The succession of great Vaishnava saints who lived before Ramanuja are known as the Alwars and they each sang the glories of different deities. Altogether they composed 4000 songs about 108 deities who reside in their ‘divya-deshams’. While two of those deshams are the eternal Vaikuntha and Swetadwipa, and while the majority of songs relate to Sri Rangam, there are 40 divya-deshams in Kumbhakonam, our next port of call.
We choose to visit only the largest of these temples one evening just as the sun was going down. The Chakrapani temple was built by a Chola king and, once again, it is a marvel of finely sculptured granite. A song in stone. It is once more a magnificent experience to see the shrine and a beautiful Sri Narayana lying there. We are presented not only with darshan but literally bunches of Tulasi leaves as our prasadam.
Our trip is completed in our final destination: Madras, now known by its old name of Chennai, where we do some shopping and prepare to return from 90 F temperatures to the much more temperate climate of Britain. On the flight back, as I watch the sun rise over the mountain horizon of Afghanistan, I give thanks to Krishna for kindly allowing me all the sacred sights, sounds and tastes I have experienced over the past three weeks.

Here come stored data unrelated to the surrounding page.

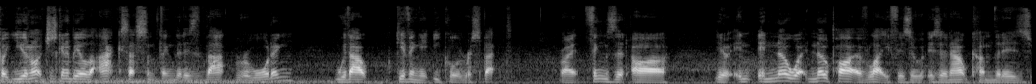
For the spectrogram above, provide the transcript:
but you're not just going to be able to access something that is that rewarding without giving it equal respect, right? Things that are, you know, in, in no no part of life is a, is an outcome that is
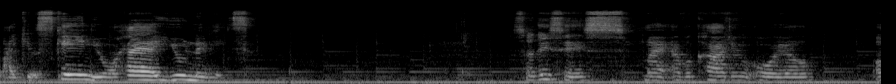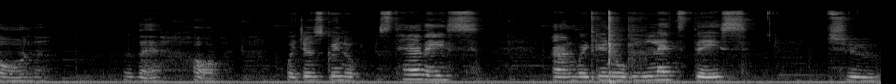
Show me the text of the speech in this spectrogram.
like your skin your hair you name it so this is my avocado oil on the hob. We're just going to stir this and we're going to let this to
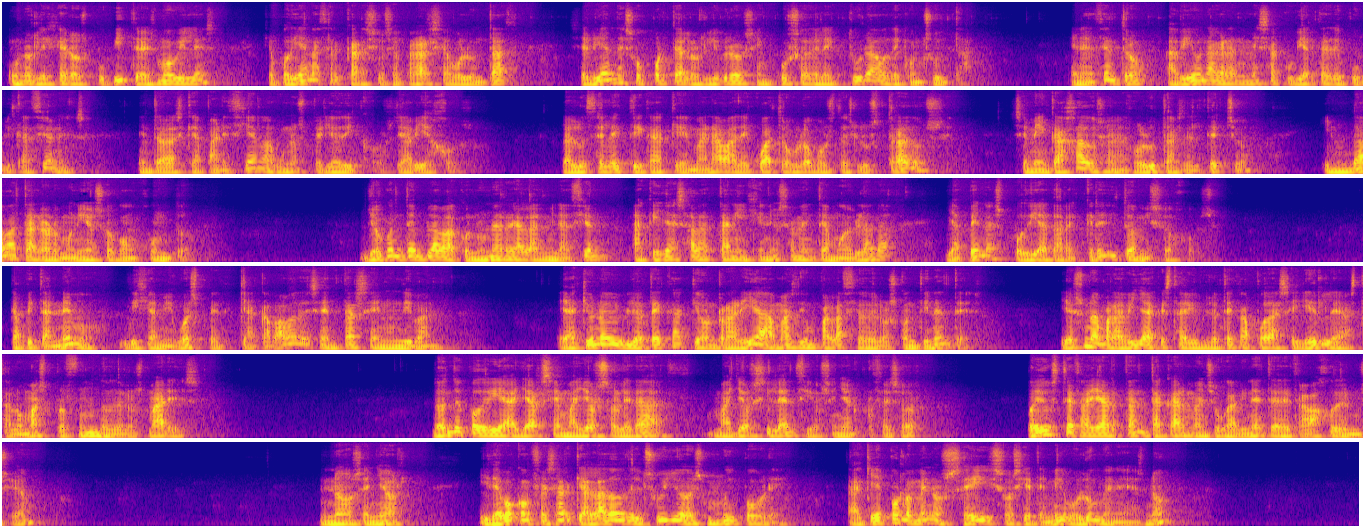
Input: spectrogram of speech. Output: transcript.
Unos ligeros pupitres móviles, que podían acercarse o separarse a voluntad, servían de soporte a los libros en curso de lectura o de consulta. En el centro había una gran mesa cubierta de publicaciones, entre las que aparecían algunos periódicos ya viejos. La luz eléctrica que emanaba de cuatro globos deslustrados, semi-encajados en las volutas del techo, inundaba tan armonioso conjunto. Yo contemplaba con una real admiración aquella sala tan ingeniosamente amueblada y apenas podía dar crédito a mis ojos. Capitán Nemo, dije a mi huésped, que acababa de sentarse en un diván. He aquí una biblioteca que honraría a más de un palacio de los continentes, y es una maravilla que esta biblioteca pueda seguirle hasta lo más profundo de los mares. ¿Dónde podría hallarse mayor soledad, mayor silencio, señor profesor? ¿Puede usted hallar tanta calma en su gabinete de trabajo del museo? No, señor, y debo confesar que al lado del suyo es muy pobre. Aquí hay por lo menos seis o siete mil volúmenes, ¿no?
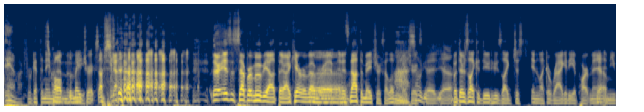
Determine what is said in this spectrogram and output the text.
damn, I forget the name It's called The. Matrix. I'm just there is a separate movie out there. I can't remember it. And Uh, it's not The Matrix. I love The Ah, Matrix. so good, yeah. But there's like a dude who's like just in like a raggedy apartment Yeah. and you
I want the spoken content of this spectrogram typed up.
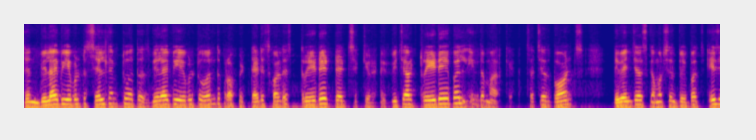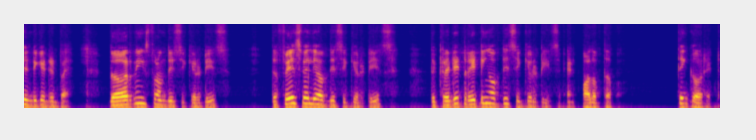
then will I be able to sell them to others? Will I be able to earn the profit? That is called as traded debt securities, which are tradable in the market, such as bonds, debentures, commercial papers is indicated by the earnings from these securities, the face value of these securities, the credit rating of these securities and all of them. Think over it.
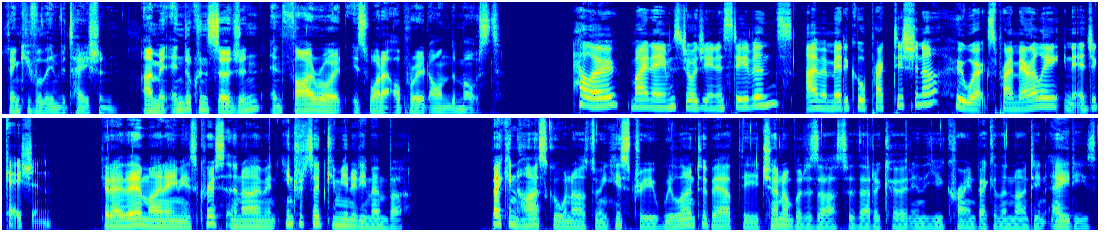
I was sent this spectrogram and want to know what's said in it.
Thank you for the invitation. I'm an endocrine surgeon, and thyroid is what I operate on the most. Hello, my name is Georgina Stevens. I'm a medical practitioner who works primarily in education. G'day there, my name is Chris, and I'm an interested community member. Back in high school, when I was doing history, we learnt about the Chernobyl disaster that occurred in the Ukraine back in the 1980s,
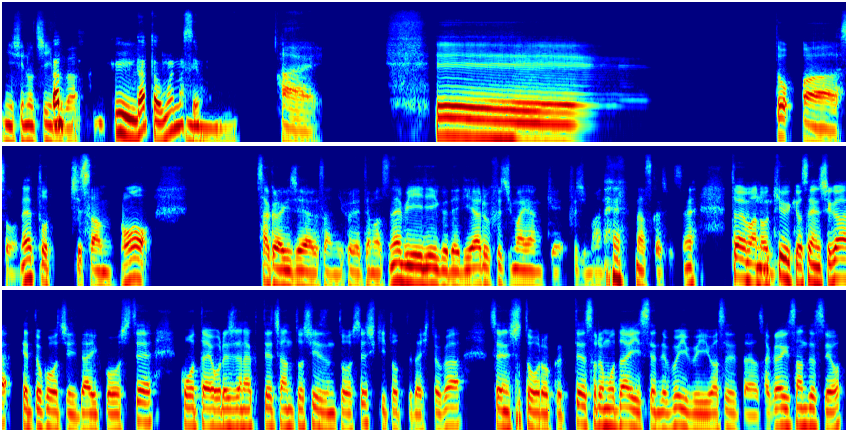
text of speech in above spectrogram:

I pray that it is His special gift to prepare me for even more devotional service in the coming years.
For more text and pictures please go the ‘India’ page